18      After reviewing the sentencing transcript, the circuit court concluded that the sentencing court did not rely on the dismissed charges when sentencing Stokes.  The circuit court stated:

Although the [sentencing] court sentenced the defendant in these cases at the same time, they involved separate offenses.  Nothing in the sentencing record suggests that the court based its decision to impose a consecutive sentence in [the first case] on the defendant’s conduct [in the second case].  The court intended for the defendant to serve consecutive incarceration as punishment for his conduct in each of the criminal offenses, even though he was already serving a substantial prison term.  That is why the court ordered the sentence on each of the misdemeanor counts to run consecutive to any other sentence, albeit concurrent with each other.  The fact that the charges in [the second case] were subsequently dismissed is not relevant to the court’s intent to impose consecutive incarceration for the offense committed in [the first case].

(Footnote omitted; record cites omitted.)  The circuit court’s decision was not mere speculation; rather, its reasoning was based upon the law and the facts set forth in the sentencing transcript.  As such, we affirm the circuit court’s discretionary decision denying Stokes’s motion for resentencing.[6]  See id.

            By the Court.—Order affirmed.

            This opinion will not be published.  See Wis. Stat. Rule 809.23(1)(b).



[1]  This appeal is decided by one judge pursuant to Wis. Stat. § 752.31(2) (2009-10).  All references to the Wisconsin Statutes are to the 2009-10 version.
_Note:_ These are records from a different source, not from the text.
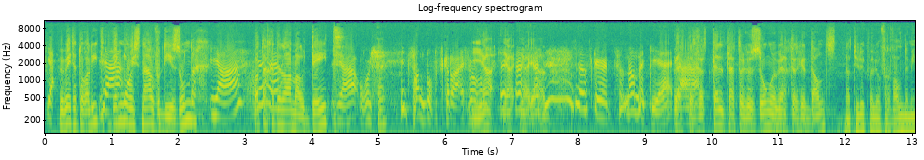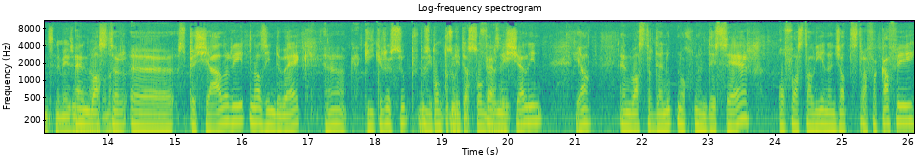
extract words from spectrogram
Ja. We weten toch al iets? Ja. Denk nog eens na over die zondag. Ja. Wat dat ja, je dan allemaal deed. Ja, oei, ik zal het opschrijven. Ja, ja, ja, ja. dat is goed, nog een keer. Werd er verteld, werd er gezongen, werd er gedanst. Natuurlijk wel over vervalde mensen mee zo En was er eh speciale eten als in de wijk? Ja, kiekerensoep. Bestond er zoiets als vermichel in. Ja. En was er dan ook nog een dessert? Of was het alleen een jat straffe café?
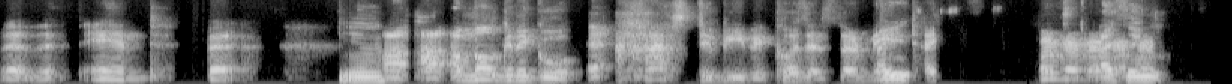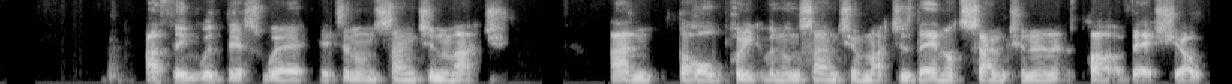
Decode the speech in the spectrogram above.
at the end, but yeah. I, I, I'm not gonna go. It has to be because it's their main title. I think I think with this where it's an unsanctioned match and the whole point of an unsanctioned match is they're not sanctioning it as part of their show.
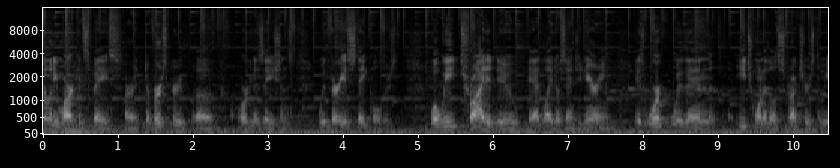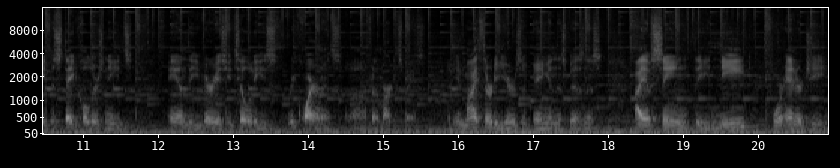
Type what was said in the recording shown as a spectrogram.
utility market space are a diverse group of organizations with various stakeholders. What we try to do at Leidos Engineering is work within each one of those structures to meet the stakeholders' needs and the various utilities requirements uh, for the market space. In my 30 years of being in this business, I have seen the need for energy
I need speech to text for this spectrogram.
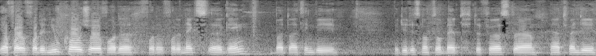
yeah, for, for the new coach or for the, for the, for the next uh, game. But I think we, we did it not so bad. The first uh, 20,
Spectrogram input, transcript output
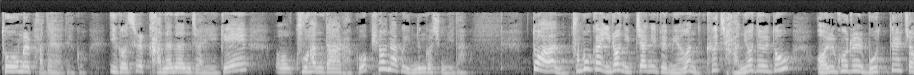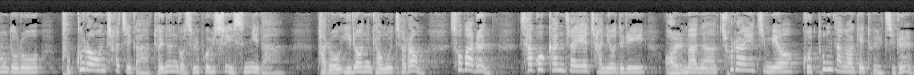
도움을 받아야 되고 이것을 가난한 자에게 어, 구한다라고 표현하고 있는 것입니다. 또한 부모가 이런 입장이 되면 그 자녀들도 얼굴을 못 들 정도로 부끄러운 처지가 되는 것을 볼 수 있습니다. 바로 이런 경우처럼 소발은 사곡한 자의 자녀들이 얼마나 초라해지며 고통당하게 될지를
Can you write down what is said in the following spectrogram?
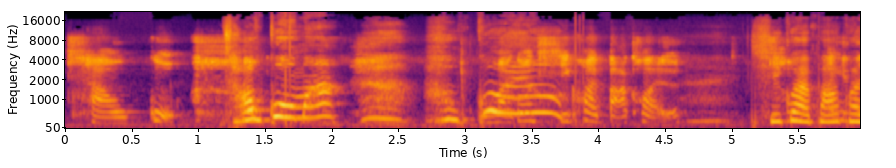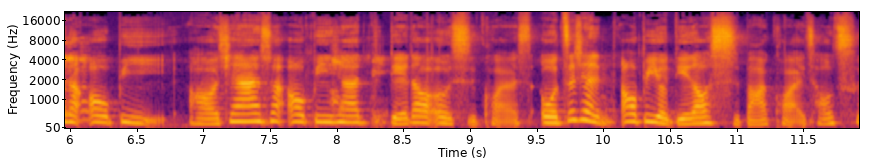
超过？超过吗？好贵哦，七块八块了。七块八块的澳币，好，现在算澳币，现在跌到二十块。我之前澳币有跌到十八块，超扯。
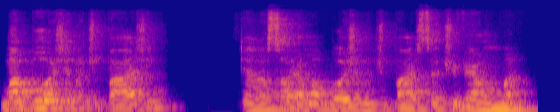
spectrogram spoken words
uma boa genotipagem, ela só é uma boa genotipagem se eu tiver uma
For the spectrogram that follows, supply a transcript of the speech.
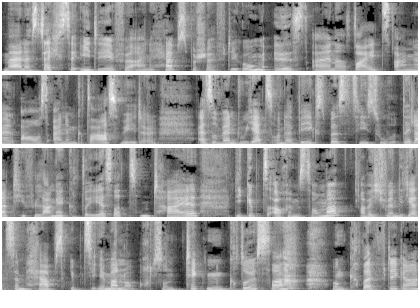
Meine sechste Idee für eine Herbstbeschäftigung ist eine Reizangel aus einem Graswedel. Also wenn du jetzt unterwegs bist, siehst du relativ lange Gräser zum Teil. Die gibt's auch im Sommer, aber ich finde jetzt im Herbst gibt sie immer noch so einen Ticken größer und kräftiger.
[2]  At the time of sentencing, Stokes was incarcerated and serving a significant sentence following revocation in an unrelated felony case.
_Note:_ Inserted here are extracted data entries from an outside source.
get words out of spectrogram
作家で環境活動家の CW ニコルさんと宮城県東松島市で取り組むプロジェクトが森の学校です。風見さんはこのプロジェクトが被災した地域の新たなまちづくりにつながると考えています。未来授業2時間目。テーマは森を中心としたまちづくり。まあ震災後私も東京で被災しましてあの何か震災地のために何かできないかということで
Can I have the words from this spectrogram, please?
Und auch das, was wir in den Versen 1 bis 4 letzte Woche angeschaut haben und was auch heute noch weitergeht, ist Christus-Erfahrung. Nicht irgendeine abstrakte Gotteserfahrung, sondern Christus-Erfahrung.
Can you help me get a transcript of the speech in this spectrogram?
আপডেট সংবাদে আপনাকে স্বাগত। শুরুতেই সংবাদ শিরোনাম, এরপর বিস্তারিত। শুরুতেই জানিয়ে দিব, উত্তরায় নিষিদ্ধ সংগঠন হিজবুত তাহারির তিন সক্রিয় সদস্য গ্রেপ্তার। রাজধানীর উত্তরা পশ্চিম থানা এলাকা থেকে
[3]  To the extent that Stokes may raise other issues on appeal, we conclude that those issues lack discernible merit and need not be addressed.

[4]  Stokes argues that his Wis. Stat. § 974.06 motion was “not the full development of his position” and that the circuit court should have provided him a hearing to set forth his “sufficient reason” because as a pro se litigant he was unaware of the need to address the issue in his initial motion.  However, while we recognize the court’s obligation to liberally construe a pro se litigant’s motions, see bin-Rilla v. Israel, 113 Wis. 2d 514, 521-22, 335 N.W.2d 384 (1983), that obligation does not extend to creating an issue or making an argument for a litigant.  “We cannot serve as both advocate and judge.”  State v. Pettit, 171 Wis. 2d 627, 647, 492 N.W.2d 633 (Ct. App. 1992).  Pro se litigants are generally held to the same rules that apply to lawyers on appeal, and “must satisfy all procedural requirements.”  Waushara Cnty. v. Graf, 166 Wis. 2d 442, 452, 480 N.W.2d 16 (1992).  Allowing Stokes to circumvent those rules would be contrary to Escalona-Naranjo’s policy of “finality in … litigation.”  See State v. Escalona-Naranjo, 185 Wis. 2d 168, 185, 517 N.W.2d 157 (1994).
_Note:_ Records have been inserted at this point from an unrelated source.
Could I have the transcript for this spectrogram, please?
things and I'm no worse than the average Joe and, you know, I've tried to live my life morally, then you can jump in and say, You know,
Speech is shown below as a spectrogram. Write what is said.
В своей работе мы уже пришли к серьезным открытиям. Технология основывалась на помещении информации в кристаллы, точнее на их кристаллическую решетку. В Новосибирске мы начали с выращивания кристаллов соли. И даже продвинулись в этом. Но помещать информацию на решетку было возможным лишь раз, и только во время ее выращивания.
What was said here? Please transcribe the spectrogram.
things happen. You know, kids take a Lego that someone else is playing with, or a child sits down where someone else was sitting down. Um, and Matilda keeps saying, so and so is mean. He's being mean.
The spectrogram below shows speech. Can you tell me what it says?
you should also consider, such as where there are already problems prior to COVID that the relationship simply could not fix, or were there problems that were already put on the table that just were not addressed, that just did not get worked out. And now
[5]  Stokes’s assertion that his postconviction counsel was ineffective appears somewhat disingenuous considering Stokes admits in his appellant’s brief that postconviction counsel raised one of Stokes’s current claims for plea withdrawal in Stokes’s initial postconviction motion but withdrew it at Stokes’s request.

[6]  The circuit court also correctly noted that even if the charges in the second case had been dismissed prior to sentencing in the first case, the circuit court would have been permitted to consider the dismissed charges for sentencing purposes.  See State v. Leitner, 2002 WI 77, ¶45, 253 Wis. 2d 449, 646 N.W.2d 341 (“A sentencing court may consider uncharged and unproven offenses and facts related to offenses for which the defendant has been acquitted.”) (footnotes omitted).